My job – to form the ripped pieces of dough into uniformly round ovals, perfect for quick and efficient rolling – was long completed. The first time we’d made dumplings, I’d simply rolled the pieces that Ama had ripped. Now, I felt as if I deserved at least a small measure of self-congratulation; I’d ripped the pieces myself before squishing them between my palms, rolling and forming into circles to roll flat with the wooden pin.

Liss, meanwhile, had the far more difficult job. Her task was to roll the circular dough chunks into thin wrappers.

She was doing very well, actually. Each wrapper was uniformly thin, approximately circular, and very quickly done (though the circularity and time required to roll each wrapper was in an inversely proportional relationship). The only caveat to the whole thing was that she had to keep up with Ama.

And Ama – the expert – had the hardest task of all: Stuffing, crimping, and closing each dumpling into a perfect self-contained pocket. Her skill and practice was what kept her ahead; and Melissa, new to dumpling-making, frantically rolled each wrapper at top speed, trying to exceed Ama’s rate of production. In the competition of difficulty and skill, experience and youth, it was clear that experience was winning. Ama folded each dumpling quick as a wink, movements leisurely and a smile on her face as she held out her hand for more wrappers.

I stood and watched, laughing, chattering and singing with Liss to fill the empty space as she rolled with the pin. My job was completed, my efforts spent, so I stood, smiled, talked and sang.

The first time around, I’d made a mistake; I’d tried to fill my idle hands, gingerly cradling a wrapper and stuffing it with yak. It had gone poorly.

My crimping had been the true catastrophe. I had laughed to shield my embarrassment, proudly holding my uncooked misfit dumpling in one palm, while Liss giggled and Ama laughed too, Ama giving me a positive thumbs up as I carefully placed it on the perforated metal tray. It had managed – barely – to keep closed during the steaming process, hidden among the other dumplings like a black sheep among the herd. Wait- not a black sheep, no. An identically colored sheep with unfortunately misshapen wool was a more apt description.

The second time around, I was more willing to avoid ostentatious mistakes and keep to what I was good at. Namely, singing songs and talking at Ama to boost morale.

And this time around, we hadn’t needed to ask to help.

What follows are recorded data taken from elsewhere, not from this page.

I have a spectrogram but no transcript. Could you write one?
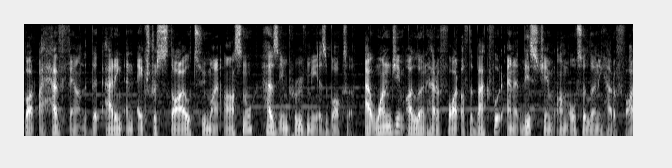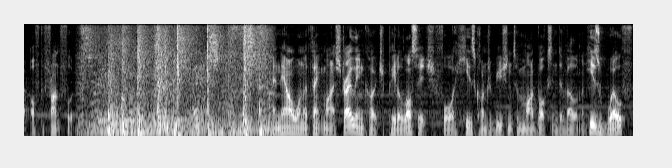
but I have found that adding an extra style to my arsenal has improved me as a boxer. At one gym, I learned how to fight off the back foot, and at this gym, I'm also learning how to fight off the front foot. And now I want to thank my Australian coach, Peter Losic, for his contribution to my boxing development. His wealth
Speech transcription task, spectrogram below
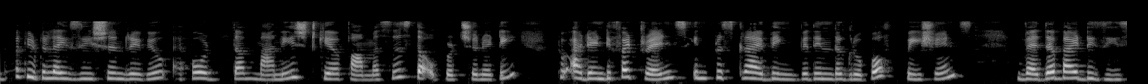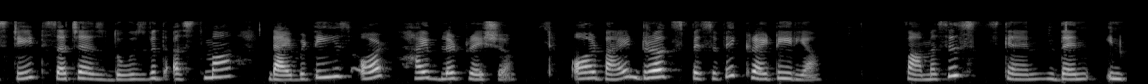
Drug utilization review affords the managed care pharmacist the opportunity to identify trends in prescribing within the group of patients, whether by disease state such as those with asthma, diabetes, or high blood pressure, or by drug specific criteria. Pharmacists can then, in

Ama had gestured us over, pointing at the wooden cutting board, the steaming basket, and the dough in obvious pantomime. Melissa and I – pleasantly surprised – stood, put down our books, and rolled up our sleeves to help.

Our situation – helping Ama make dumplings on the Tibetan Plateau – seemed vastly more personal than it felt technical. Our skills were limited, but our will to succeed and desire to help overcame our inexperience, shining through in our song, our talk, and our hands washed in freezing cold water.

When we ate, that first and uncertain time, Ama’s first move was to reach into the basket with smiling deliberacy. When she pulled out that misshapen, ugly dumpling, I grimaced and shook my head, pleading with her halfheartedly in English to ignore it and eat a prettier, better dumpling. The ingredients were the same, I knew, but its appearance was… bad.

She ignored me and bit into it without hesitation, chewing thoughtfully from her seat next to the stove. I held my breath.

“Shum ge,” she said, smiling as she chewed. In her hand, my single dumpling was held; a single bite taken out of it, desired. Wanted.

Delicious, she’d said.

“Gwa deng chie,” I said, grinning. Thank you.

In the end, an ugly dumpling doesn’t need to grow up into a beautiful dumpling to be wanted. Sometimes, and ugly dumpling is just a dumpling, flaws and all, made all the more wonderful by its ugliness and imperfections. My inexperienced hands made something special; and Ama made the choice to seek that ugly dumpling out, to eat it first and smile and tell me “shum ge.”

All I could say, in the end, was thank you.